3.4.2 "DOM <code>Node</code> objects" browser DOM nodes often have state that isn't apparent in the DOM --- e.g., the contents of a <canvas>, or the state of form controls. Please clarify that this state is not restored and ONLY the listed attributes and children may be restored.
<br><br>3.4.2 "other objects" this is entirely ECMAscript specific, is it not? How can this work across language bindings? It might be a lot simpler for everyone to only specify storage for DOM types.<br><br><a href="http://188.8.131.52">
184.108.40.206</a> "The space limits on <span>public storage areas</span> should not affect
the limits for non-public domains, however." The definition of "public" is troublesome, as you note below. With this policy the most reasonable thing for implementors is to be conservative about what domains are declared "public" ... allowing denial of service attacks against sites in deeper/obscure public domains but preventing sites from grabbing unlimited storage. Of course grabbing lots of domain names isn't unthinkable so UAs will probably need additional mechanisms to manage quota. Some more discussion of this problem would be helpful.
<br><br><a href="http://220.127.116.11">18.104.22.168</a> Is it obvious what "run to completion" means for a script? I think here you need to say that the intended semantics is that *as far as scripts can tell*, there is no concurrent script execution, and hence no concurrent access to storage objects, and any implementation technique that preserves this is allowed. If that's not the intended semantics, it should be! The behaviour currently described is one such technique but there could
be others (e.g., optimistic transactional script execution).<br><br>Two things that I didn't see that I think should be mentioned; apologies if they are:<br>-- From the security discussion, it's obvious that UAs are permitted to arbitrarily discard persistent storage data. This should be stated up-front. Exactly *when* is such discarding permitted, though?
<br>-- There should be some atomicity property that authors can rely on to safely update storage under potential failures (of the UA, or the hardware, or whatever). It's probably enough to require that setItem and removeItem are atomic with respect to failure.

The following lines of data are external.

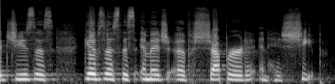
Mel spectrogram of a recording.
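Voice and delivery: ordinary talk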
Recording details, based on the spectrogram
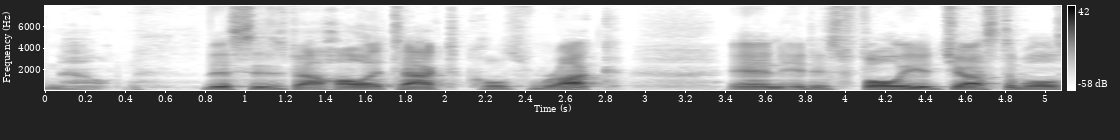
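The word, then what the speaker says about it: Rukh: is a brilliant design it's called The Ruck I think I'm pronouncing that correctly it's spelled r u k h the holot Tactical Ruck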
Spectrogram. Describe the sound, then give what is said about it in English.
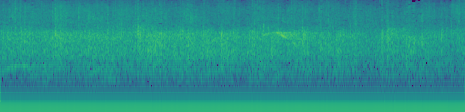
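Applause from a church audience welcoming a guest speaker before a young adults retreat: dense, steady clapping that holds at an even level throughout, with no voices on top. “Hey, welcome to Will. Why don't we give him a hand, make him feel welcome.”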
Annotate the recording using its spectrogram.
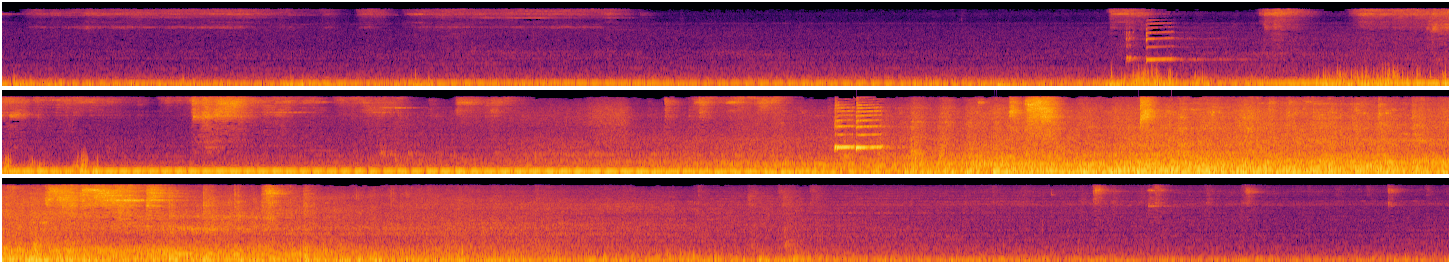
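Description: A locomotive-hauled passenger train passing close along the station track. A steady low engine hum gives way to the rumble of the locomotive and coaches, loudest a little under halfway through, then fading as the train draws away. Two short high squeaks come about eight and seventeen seconds in.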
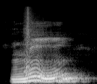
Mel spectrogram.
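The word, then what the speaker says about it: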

In other words, if the UA fails during a setItem or removeItem, then later the operation will be observed to either have succeeded normally or not happened at all (and of course the storage object will not be corrupted!).
<br><br>Rob<br>-- <br>["Therefore, my dear friends, as you have always obeyed–not only in my<br>presence, but now much more in my absence–continue to work out your<br>salvation with fear and trembling, for it is God who works in you to will

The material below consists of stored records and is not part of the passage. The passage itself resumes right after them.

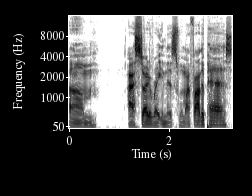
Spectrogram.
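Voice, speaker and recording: Recorded very cleanly against a silent background, a man with a normal speaking voice and a fairly low pitch talks at a moderate pace with fairly even intonation. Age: middle-aged. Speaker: author and editor. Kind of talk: interview conversation.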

<br>and to act according to his good purpose." Philippians 2:12-13.]